Friday should be a pow storm day, with wind and sideways snow filling in tracks between laps. High wind could also shut down upper lifts, but with a little luck and a lot of snow, it could be stellar. Snow levels could go up to 4,000 feet, but that shouldn’t be a problem at Crystal. Fingers crossed on that.
Saturday will offer a brief break in the action, with another storm arriving Sunday. Beyond that, the NOAA forecast discussion is calling for continued stormy, cold weather with mountain snow. Now that’s what I’m talking about.
For more information on how to read the forecast and watch the telemetry check out How To Predict Good Snow Conditions.
A few weeks ago the NSAA came out with a study suggesting that snowboarding is in decline. This is big news in the ski industry. A segment of the population that was in double digit growth for many years is now declining, or as some commenters pointed out, at the least flatlining. I wrote a post here reflecting my personal thoughts on why that might be the case. Based on the comments both here and elsewhere I can see that the snowboard community is thriving with a vengeance.
I’ve taken down the original post, although I’m sure it’s still out there somewhere. I didn’t intend to offend anyone, only to spark a debate on why fewer people are snowboarding now. I’ve left the comments below, but closed further comments. I think we just need to let this one go. While the debate started off as lively, it quickly degenerated into name-calling and vitriol. By taking it down I’m not apologizing for my opinions only trying to put an end to what’s become a vicious, unhealthy debate. Some might react negatively to me taking down this post, saying that I’m backsliding and not owning my opinions. I can already hear it now. But like I said above, I’m just trying to stop what’s grown into a tool to fuel the skiing vs snowboarding debate, and no one wants to go back to the bad old days. Instead, I think we should stop hating each other in front of our computers and get out in the mountains more.
My personal opinions don’t reflect those of Crystal Mountain. This is my personal blog, where I write about my experiences and opinions. That’s the point of a blog. I’ve also been known to use sarcasm and hyperbole in order to get my point across and spark debate. I did that here and the results got out of hand. I tried to explain my original intentions in the comments. But you can’t squeeze the toothpaste back into the tube. Therefore, I decided to just take it down so we can all move on and everyone can stop taking this personally. It was not an attack on snowboarding, but rather my observations as to why the sport is apparently in decline.
Sliding on snow in any form is a worthwhile activity. Regardless of how efficient or difficult the sport, being out on the mountain is a great way to spend the day.
Think there’s not enough women in a ski town? Think again. Over 100 women have signed up for tomorrow’s event, including me!. Get ready for a takeover, Crystal.
get the girls out from Lynsey Ann Dyer on Vimeo.

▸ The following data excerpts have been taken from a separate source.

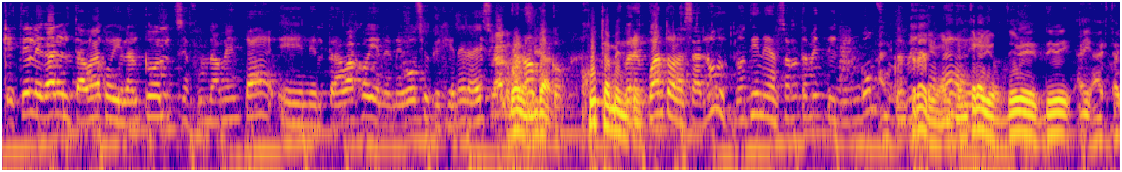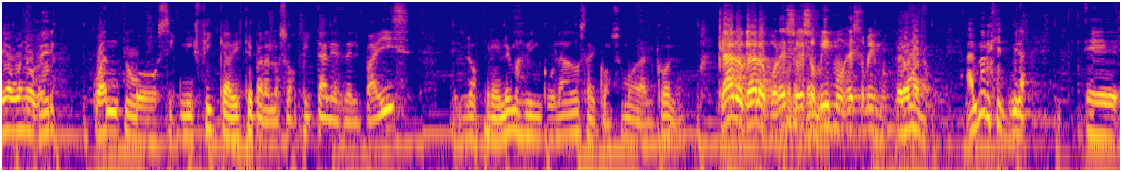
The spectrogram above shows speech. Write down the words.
que esté legal el tabaco y el alcohol se fundamenta en el trabajo y en el negocio que genera eso Claro. Bueno, económico. mira, justamente- Pero en cuanto a la salud, no tiene absolutamente ningún Al fundamento. contrario, nada, al contrario, debe, debe, estaría bueno ver cuánto significa, viste, para los hospitales del país los problemas vinculados al consumo de alcohol. Claro, claro, por eso, Por eso mismo, eso mismo. Pero bueno, al margen, mira, eh,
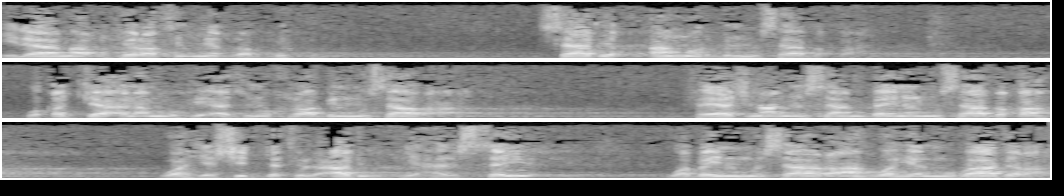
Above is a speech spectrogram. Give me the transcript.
إلى مغفرة من ربكم. سابق أمر بالمسابقة وقد جاء الأمر في آية أخرى بالمسارعة فيجمع الإنسان بين المسابقة وهي شدة العدو في حال السير وبين المسارعة وهي المبادرة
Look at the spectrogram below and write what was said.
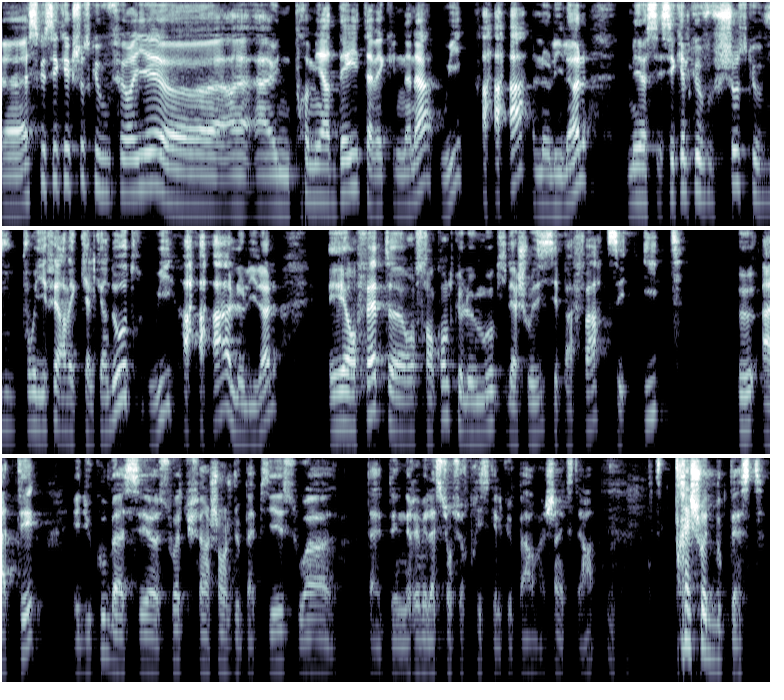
Euh, Est-ce que c'est quelque chose que vous feriez euh, à, une première date avec une nana? Oui, lolilol. Mais c'est quelque chose que vous pourriez faire avec quelqu'un d'autre? Oui, lolilol. Et en fait, euh, on se rend compte que le mot qu'il a choisi, c'est pas fart, c'est it, E-A-T. Et du coup, bah, c'est soit tu fais un change de papier, soit tu as, as, une révélation surprise quelque part, machin, etc. Très chouette book test.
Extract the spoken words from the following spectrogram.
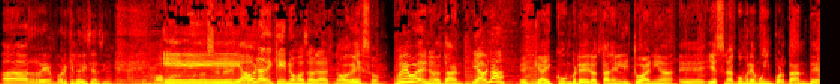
Arre, ¿por qué lo dice así? Vamos y ahora de qué nos vas a hablar? No, de eso. Muy bueno. De la OTAN. ¿Y habla? Es que hay cumbre de la OTAN en Lituania eh, y es una cumbre muy importante.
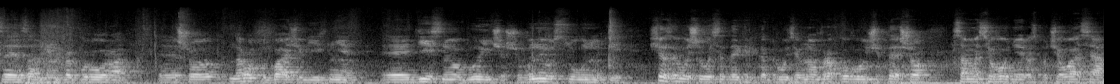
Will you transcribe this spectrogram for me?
це замгенпрокурора, е, що народ побачив їхнє е, дійсне обличчя, що вони усунуті. Ще залишилося декілька друзів, але враховуючи те, що саме сьогодні розпочалася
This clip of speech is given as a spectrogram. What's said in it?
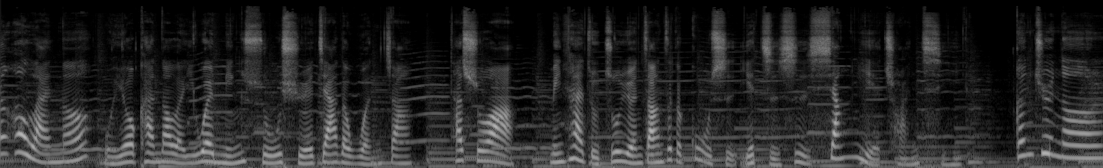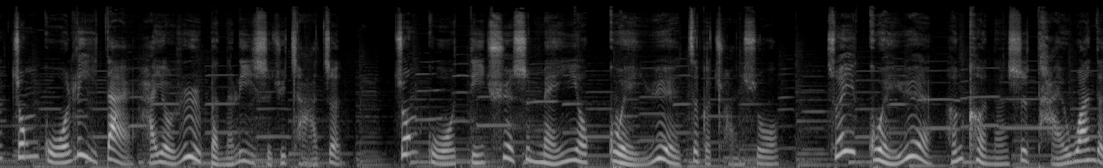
但后来呢，我又看到了一位民俗学家的文章，他说啊。明太祖朱元璋这个故事也只是乡野传奇。根据呢中国历代还有日本的历史去查证，中国的确是没有鬼月这个传说，所以鬼月很可能是台湾的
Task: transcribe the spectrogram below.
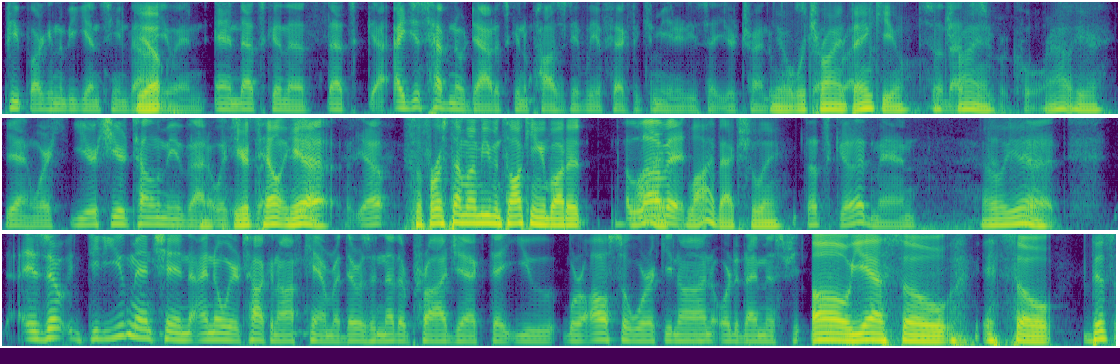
people are going to begin seeing value in, and that's gonna that's I just have no doubt it's going to positively affect the communities that you're trying to. Yeah, we're trying. right? Thank you. So We're that's trying. super cool. We're out here. Yeah, and we're you're here telling me about it. Which You're telling- yeah. yep. So first time I'm even talking about it. I love it. live. Actually, That's good, man. Hell That's yeah. good. Is it, did you mention? I know we were talking off camera. There was another project that you were also working on, or did I miss? Oh yeah, so it's so this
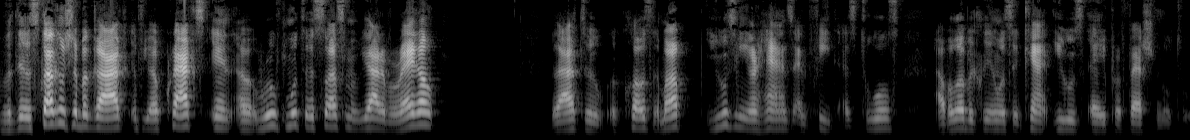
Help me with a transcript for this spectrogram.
But the stakim shabagag, if you have cracks in a roof, mutar sasam of yad of you have to close them up using your hands and feet as tools. Avalobically, unless you can't use a professional tool.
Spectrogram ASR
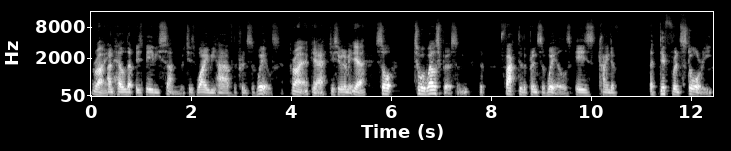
right, and held up his baby son, which is why we have the Prince of Wales. right, okay, Yeah, do you see what I mean? yeah, So, to a Welsh person, the fact of the Prince of Wales is kind of a different story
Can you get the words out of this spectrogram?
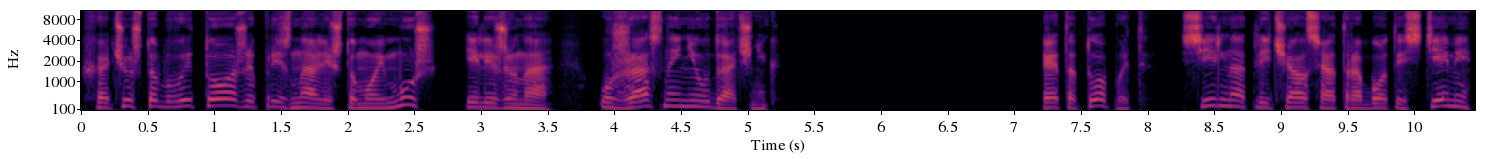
«Хочу, чтобы вы тоже признали, что мой муж или жена – ужасный неудачник». Этот опыт сильно отличался от работы с теми,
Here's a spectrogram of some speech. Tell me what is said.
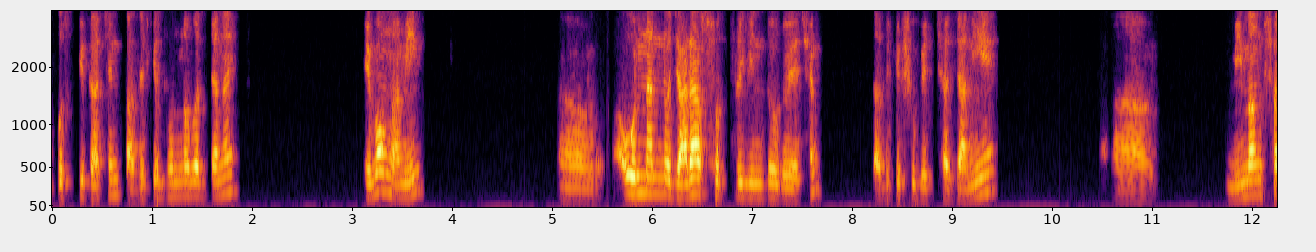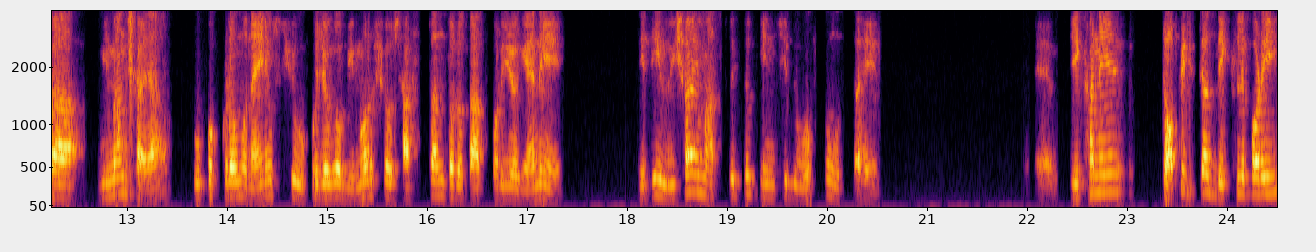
উপস্থিত আছেন, তাদেরকে ধন্যবাদ জানাই। এবং আমি অন্যান্য যারা শত্রুবৃন্দ রয়েছেন, তাদেরকে শুভেচ্ছা জানিয়ে মীমাংসা, মীমাংসায়া উপক্রম ন্যায়শ্চ উপযোগ বিমর্শ শাস্ত্রান্তর তাৎপর্য জ্ঞানে এটি বিষয় মাস্কৃত কিঞ্চিত ভক্ত উৎসাহে এখানে টপিকটা দেখলে পরেই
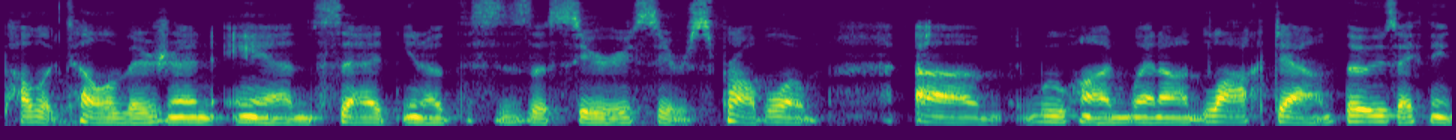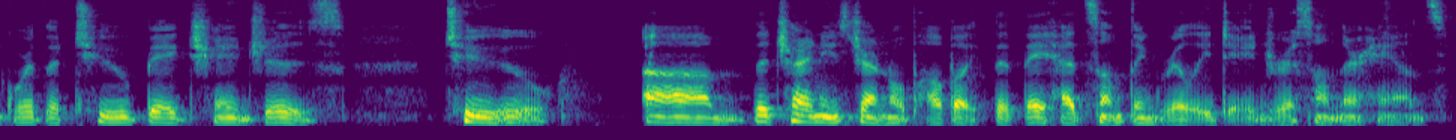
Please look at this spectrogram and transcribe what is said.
public television and said, you know, this is a serious, serious problem. Um, Wuhan went on lockdown. Those, I think, were the two big changes to um, the Chinese general public that they had something really dangerous on their hands.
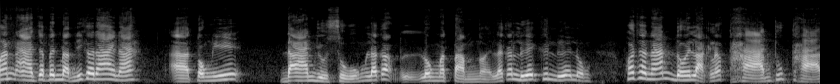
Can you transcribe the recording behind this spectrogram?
มันอาจจะเป็นแบบนี้ก็ได้นะอ่าตรงนี้ดานอยู่สูงแล้วก็ลงมาต่ำหน่อย แล้วก็เลื้อยขึ้นเลื้อยลง เพราะฉะนั้นโดยหลักแล้วฐานทุกฐาน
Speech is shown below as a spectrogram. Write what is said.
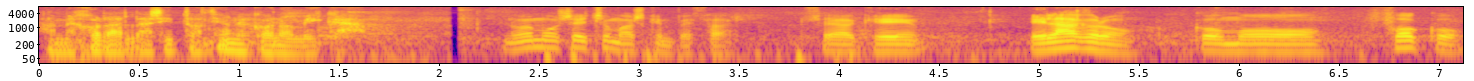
a mejorar la situación económica. No hemos hecho más que empezar. O sea que el agro como foco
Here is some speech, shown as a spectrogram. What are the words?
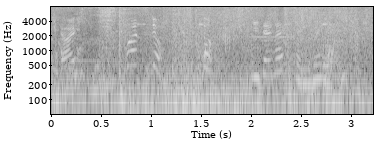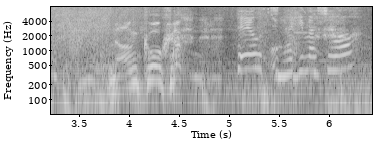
左マジで痛がっちゃいね難攻不落手をつなぎましょう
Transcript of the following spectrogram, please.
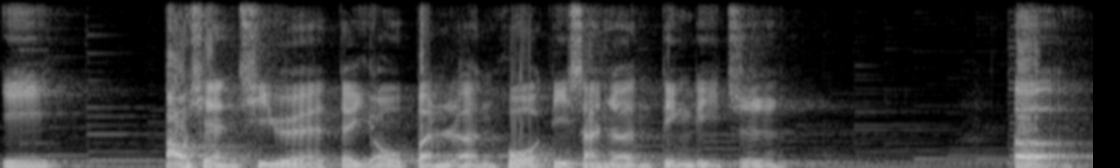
一，保险契约得由本人或第三人订立之。二。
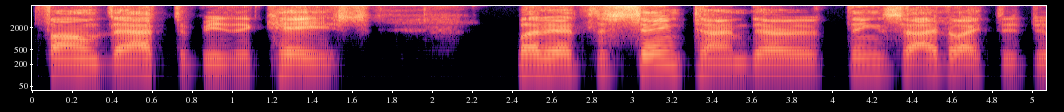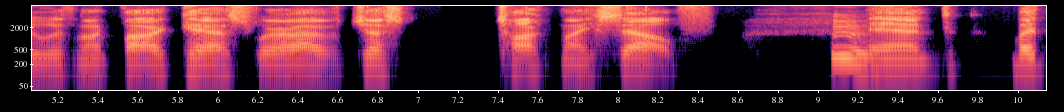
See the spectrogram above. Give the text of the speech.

Get the Girls Out is a national campaign to unite women as they support, challenge, mentor and inspire each other in the outdoor sports world. This event cultivates community for women to have fun, connect with new and old friends AND creates opportunity for women to share the love to ensure younger generations can continue to shred, storm mountains and develop the life skills necessary to succeed on the mountains and in life! We are excited to bring this event to Crystal Mountain on Sunday February 10th. For more info check out the She Jumps webpage.
Pre-registration: Please send an email to firstname.lastname@example.org by 12pm on February 9th to register for a discounted lift ticket. First 10 ladies to register get a special prize!
Sunday, February 10th:
9am-10am: Pre-registered ticket pick-up at the yurt (in the base area)
10am: Meet at the bottom of the gondola
1pm: Beacon practice at Campbell Basin Lodge with me, Kim Kircher
2pm: Head to Chair 6 to Hike the King as a group (for those who want to)
3 – 5pm: Apres in the yurt (or on the patio if it is sunny)
3:30 – 4pm: Raffle prizes and giveaways
Dress in your favorite onesie, neon, tutu or anything else creative!